AlexColvin

Day 13

Blog Post created by AlexColvin on Feb 16, 2019

I was going to post more work pics but I managed to leave my phone at work. So they will have to wait until later today.  

 

Yesterday was rough. The shortness of breath is starting to be very apparent and the coughing is very frequent. At one point, my bossed asked is I  had "caught" asthma. I then had to explain how removing 90+ chemicals from the cigarettes I'd been smoking for half a century left me a bit unmasked because all those "additives" had been suppressing a lot of things . I doubt she took the hint. She smokes, and on breaks she and another co-worker and I used to go to this one spot on the edge of school property and light up. So now our Smoker's Club is one less member.  . 

 

On the way home my BBF, (who likes to play taxi -- go figure,  ) suggested we go to Whole Foods tomorrow and get a "natural" inhaler, because I sounded terrible. So we're going to do that along with a trip to PetSmart to get Chester's crickets.

 

At home the workers, Bill and his apprentice, Gavin, were working on the laundry-room rebuild, which I was glad to see after their 3-day absence. (Bill was waiting on the new door from the supplier.) It will likely be done early next week, and I can do laundry at home again -- Yeah!  I had a few White Russians which helped the coughing a lot, and I had no cravings, but was glad to get little time off from feeling and sounding tubercular.  The guys left by 6:30 and I was in bed an hour later. Slept ok until about 4:30, when the "productive" coughing started up. Went to the study and arranged myself so I could sleep sitting upward which makes breathing a little easier. That worked for about 20 minutes, and I tried different configurations until about 6:00 when I finally said **** it, and got showered to start my day.

 

While I was in the shower, I gave some serious thought to why I quit smoking and more importantly, I asked myself: Would I have quit if I knew I would have to endure all this misery?

 

Honestly?

 

The last time I quit, I did it with medication and it was like laying back on a feather bed. There was no hard landing. There as only weight gain, (I gained thirty pounds in three weeks, which looked really bad, so I quit the program,) but this is Cold Turkey and it's much, much different.

 

But I can't give up now because that would defeat the entire purpose of suffering, and I happen to belive that some suffering has utility in that it is meaningful and edifying while other kinds of suffering (especially if inflicted by others to be mean, or to establish power,) is just sadistic cruelty. But this is meaningful suffering because it has a purpose and a goal in mind. And it would be mindlessly stupid to undermine it by quitting just because it feels "bad" -- especially since that feeling is expected to be temporary.

 

Still. Would I have quit had I known?  Good question. 

 

Besides, I thought about my reasons for quitting, and essentially there are three:

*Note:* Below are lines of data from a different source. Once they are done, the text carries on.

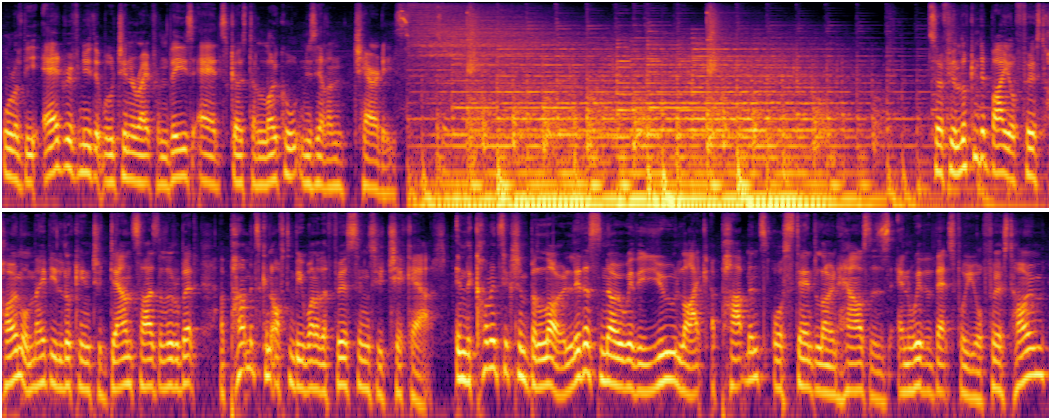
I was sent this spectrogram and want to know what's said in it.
All of the ad revenue that we'll generate from these ads goes to local New Zealand charities. So if you're looking to buy your first home or maybe looking to downsize a little bit, apartments can often be one of the first things you check out. In the comment section below, let us know whether you like apartments or standalone houses and whether that's for your first home,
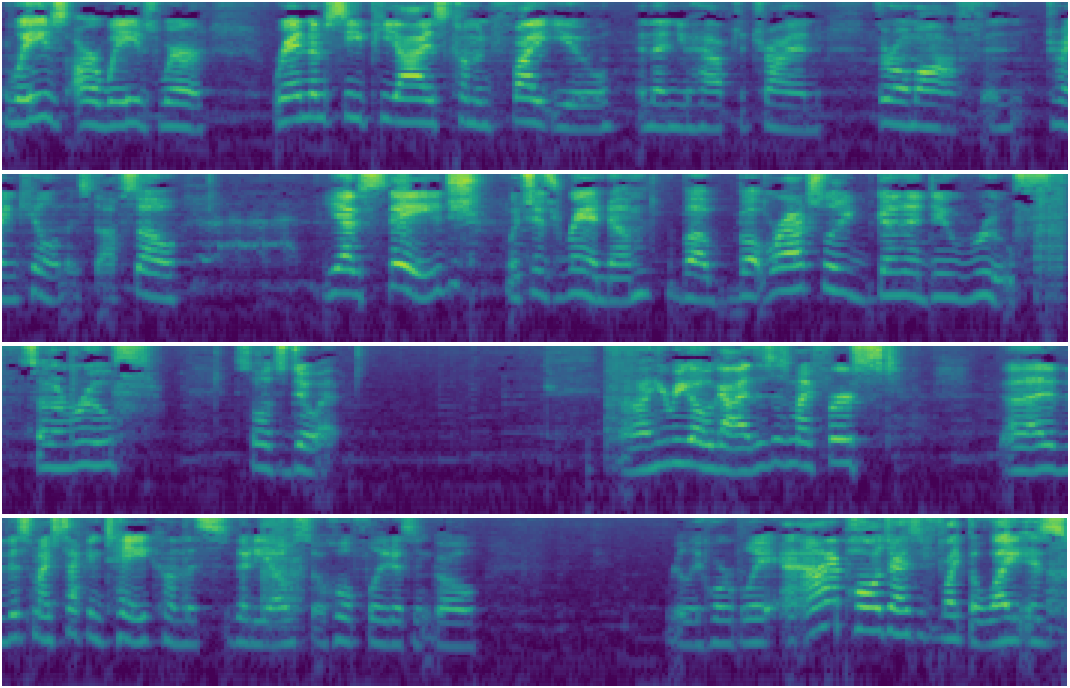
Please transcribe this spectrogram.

1. Economics. $5.73 just adds up to too much year after year. And I can find better uses for $2,000.00 dollars than burning it up in an ashtray. Seriously.

2. Inconvenience. There is nothing convenient about riding 3/4 mile to a convenient store in a downpour at 2:00 AM for a $6.00 pack of cigarettes. Those kinds of responses to cravings just get old.

3. The Smell. Really? Do I and my house and my cat need to smell like a dirty ash tray for some logical reason? I don't think so.  I asked my friend if I still smell like smoke and she said I never really did, but more importantly, the house doesn't anymore. So that's a plus.  

 

There's also more to this quitting thing than the physical hardship in the coughing, wheezing, and lack of air. There's also the weird memory lapses. I forget words that I should know; I try to describe something and the words vanish just when I need them and I have to use clumsy substitutes. Baseboards become, "those things around the bottom of the wall."  A common ground cover, Wedelia,  I installed outdoors a few years ago, suddenly has no name. You get the idea.

 

So it's a little frustrating. Still, in those moments when the air is still and the birds are chirping and I can manage to take a really deep breath everything feels "normal." And I sense this is as it should be and I get a glimpse of what is to come. Then it stops like a window slamming shut and I cough some more. And some more.

 

Peace and gratitude,

 

AC

Outcomes